And that’s basically it. The address was the only thing I had some confusion about, so everything else that you would need to enter is pretty straightforward and you should be able to figure out. Also, try not not to send items to my forwarding address in the example; I will gladly ship your stuff to my house and keep them!
Shopping on Rakuten Ichiba
I really only have experience with shopping on Rakuten Ichiba (rakuten.co.jp), which has pretty much any part that you would want for your CR-Z. There is also global.rakuten.com, which is supposed to cater to international customers, but the selection of parts is pretty limited and I haven’t found it to be very user friendly. It might have been an issue with the vendor, however, so you may have some better luck with it than I did. But until that's figured out, I prefer rakuten.co.jp and shipping with Tenso more.
Anyways, Rakuten is basically an online marketplace where various vendors have a store to sell their items. I usually just try to order from one vendor at a time to keep things simple. Each store will typically have quite a few things from the same “type” of item that you are looking for. If you want Spoon stuff, the store will typically have the whole Spoon parts line up. If you want JDM Honda Accessories, they will have pretty much all of them. Same thing for Beatrush products, HKS, etc. Also, many of the sites will use the manufacture part numbers, so if you know the part number, just type it in Google, include "rakuten" as one of your search terms and you should find it.
Here is a link to the Rakuten Ichiba main webpage:
One issue that I encountered with Rakuten is figuring out how to pay; some vendors didn't have any payment options that I was able to use. The available payment options depends on the vendor and there's just going to be a few that you won't be able to buy from. Try to find out as soon as you can, by adding an item to your cart and clicking the red "checkout" button to see the shipping options on the next page.

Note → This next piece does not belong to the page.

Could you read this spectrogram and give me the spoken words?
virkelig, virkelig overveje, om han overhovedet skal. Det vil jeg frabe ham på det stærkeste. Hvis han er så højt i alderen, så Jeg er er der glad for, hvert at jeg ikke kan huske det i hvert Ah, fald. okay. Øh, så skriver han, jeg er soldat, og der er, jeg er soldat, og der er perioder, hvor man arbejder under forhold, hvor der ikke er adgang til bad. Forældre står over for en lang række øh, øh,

There will be some shipping options as well. It might not be clear on which one you should choose; it wasn't for me, so I'll give it a mention. I usually choose "courier", which is the usually the first option, to ship to my Tenso address. Usually you can eliminate the options until there's one that kinda makes sense.
Another good place to look for JDM stuff is at rhdjapan.com. This is where I got my HKS LA clutch. It's all in English and should be pretty easy for anyone to use, so I don't need to get too in depth about it. One thing to keep in mind though, is to NOT order in US dollars; their conversion rate is horrible.

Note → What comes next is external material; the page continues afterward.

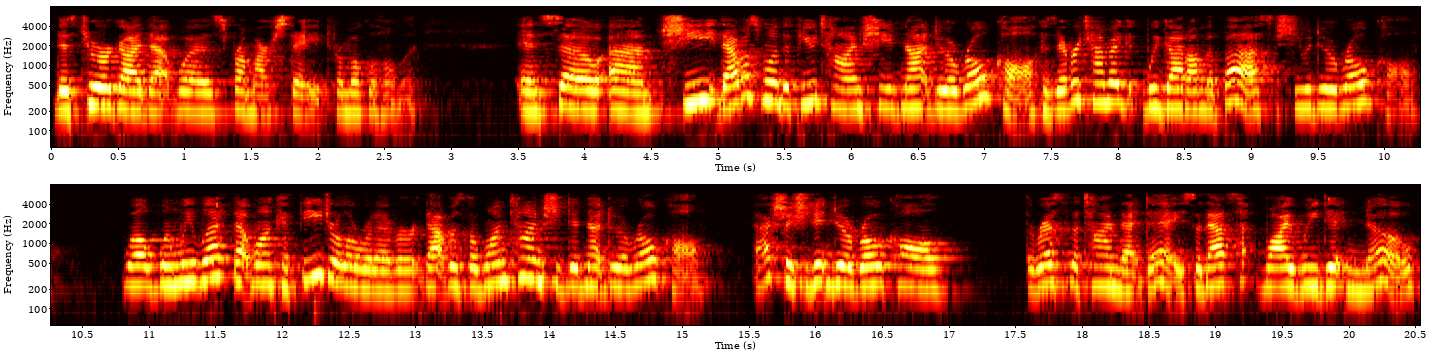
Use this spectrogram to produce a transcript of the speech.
This tour guide that was from our state, from Oklahoma. And so um, she that was one of the few times she did not do a roll call because every time we got on the bus, she would do a roll call. Well, when we left that one cathedral or whatever, that was the one time she did not do a roll call. Actually, she didn't do a roll call the rest of the time that day. So that's why we didn't know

Order everything in Japanese yen and let your credit card or PayPal do the conversion.
JDM Parts and Racing Accessories direct from Japan: RHDJapan.com
Ordering Non-Accessory JDM Honda parts
While OEM Honda accessories are available on Rakuten, all other OEM Honda parts are not. For example, I could not have gotten all of the parts for my power folding mirror conversion from Rakuten; those are typically only available from Honda dealers. I only know one way to do this and it’s somewhat expensive, but we should just be thankful that there’s an option…
The website that I use to get my JDM Honda parts is japanparts.com. They also sell JDM Honda accessories, but they tend to be much more expensive than what you could get from a Rakuten vendor, so I wouldn't recommend buying those from them unless they had a sale going on. They also have a forwarding service as well, but I haven’t used them yet. If someone wants to try, please reply to this thread with your experiences.
Anyways, the main page that I use to get the JDM Honda parts, is their unlisted parts inquiry form. There are only three spaces for three parts on the form, so if need more than three parts, then you'd have to send a few inquiries to get all the parts that you need. It'll usually take a business day or two for them to get back to you. They will recognize that all of the inquiries are from you and email you a link with all of your parts together on one page. Link to the inquiry page is here:
Inquiries for parts unlisted on our web site
Anyways, that should get you guys started with getting parts direct. Reply to this thread if you used this method to get parts or if you have another method of getting parts from overseas, especially if you can get access to EDM parts. Thanks!